- _Aim of the exercise_
Every line in the entries where "state" is found should be copied.
### Input data
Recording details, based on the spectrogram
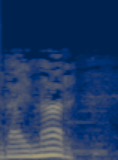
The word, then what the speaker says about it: Reinhardt: Rođen u romskom kampu u Belgiji, Django Reinhardt ili Rainar, kako se još izgovara njegovo prezime,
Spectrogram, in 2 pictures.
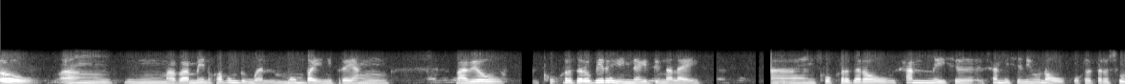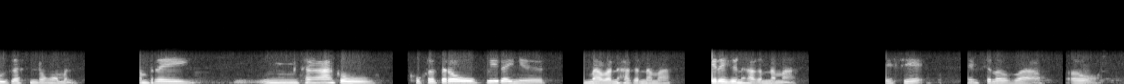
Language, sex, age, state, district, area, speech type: Bodo, female, 30-45, Assam, Kokrajhar, rural, conversation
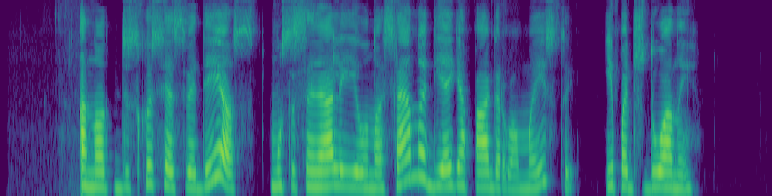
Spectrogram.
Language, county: Lithuanian, Kaunas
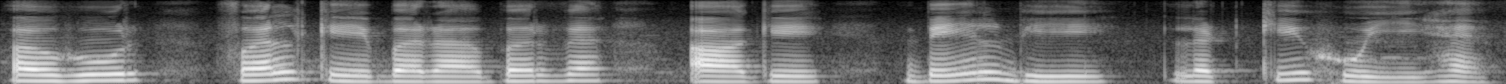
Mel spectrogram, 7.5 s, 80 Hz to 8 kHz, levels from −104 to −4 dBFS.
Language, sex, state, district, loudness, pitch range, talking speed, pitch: Hindi, female, Uttar Pradesh, Saharanpur, -19 LUFS, 180-210 Hz, 90 wpm, 190 Hz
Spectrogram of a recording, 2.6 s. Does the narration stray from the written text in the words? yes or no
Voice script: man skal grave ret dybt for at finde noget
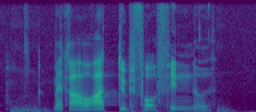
yes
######
- _Response area_
Language, sex, age, state, district, area, speech type: Bodo, female, 30-45, Assam, Kokrajhar, rural, conversation
Language, sex, state, district, loudness, pitch range, talking speed, pitch: Hindi, female, Uttar Pradesh, Saharanpur, -19 LUFS, 180-210 Hz, 90 wpm, 190 Hz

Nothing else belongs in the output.